Option 3: Apply for tax forgiveness because of financial hardship
Tax forgiveness can take the form of waiving or canceling of all or part of your interest or penalties. The CRA Collections process allows for this when you have not made payment or submitted your tax return on time because of circumstances beyond your control, especially if they cause you financial hardship.
If you have lost your job or paying the interest and penalties would mean you don’t have money left over for basic necessities like food, rent and healthcare, you may be eligible for tax forgiveness. You may also qualify if you have been the victim of a flood, fire or other natural or man-made disaster, had a serious illness or been in accident, or suffered serious emotional distress, such as a death in your immediate family.
Option 4: File for bankruptcy
Tax forgiveness can take the form of waiving or canceling all or part of your interest or penalties. The CRA Collections process allows for this when you have not made payment or submitted your tax return on time because of circumstances beyond your control, especially if they cause you financial hardship.

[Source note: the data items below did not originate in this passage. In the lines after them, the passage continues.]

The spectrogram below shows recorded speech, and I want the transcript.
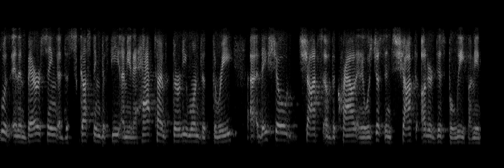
was an embarrassing, a disgusting defeat. I mean, at halftime, 31 to three, uh, they showed shots of the crowd, and it was just in shocked, utter disbelief. I mean,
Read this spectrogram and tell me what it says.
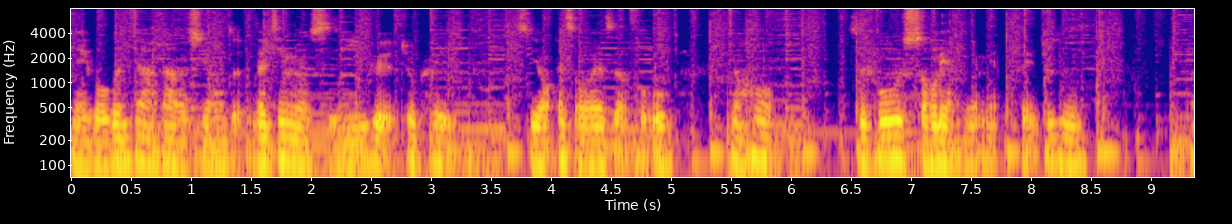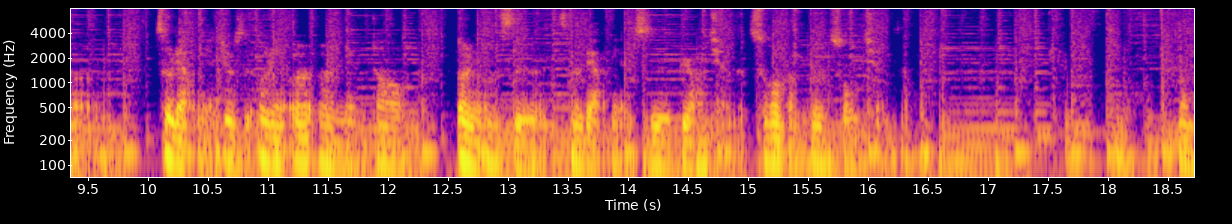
美国跟加拿大的使用者，你在今年十一月就可以使用 SOS 的服务，然后。只服务首两年免费，就是呃这两年就是二零二二年到二零二四这两年是不用钱的，之后可能就收钱这样。我们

If you have lost your job or paying the interest and penalties would mean you don’t have money left over for basic necessities like food, rent, and healthcare, you may be eligible for tax forgiveness. You may also qualify if you have been the victim of a flood, fire, or other natural or man-made disasters, had a serious illness or been in an accident, or suffered serious emotional distress, such as a death in your immediate family.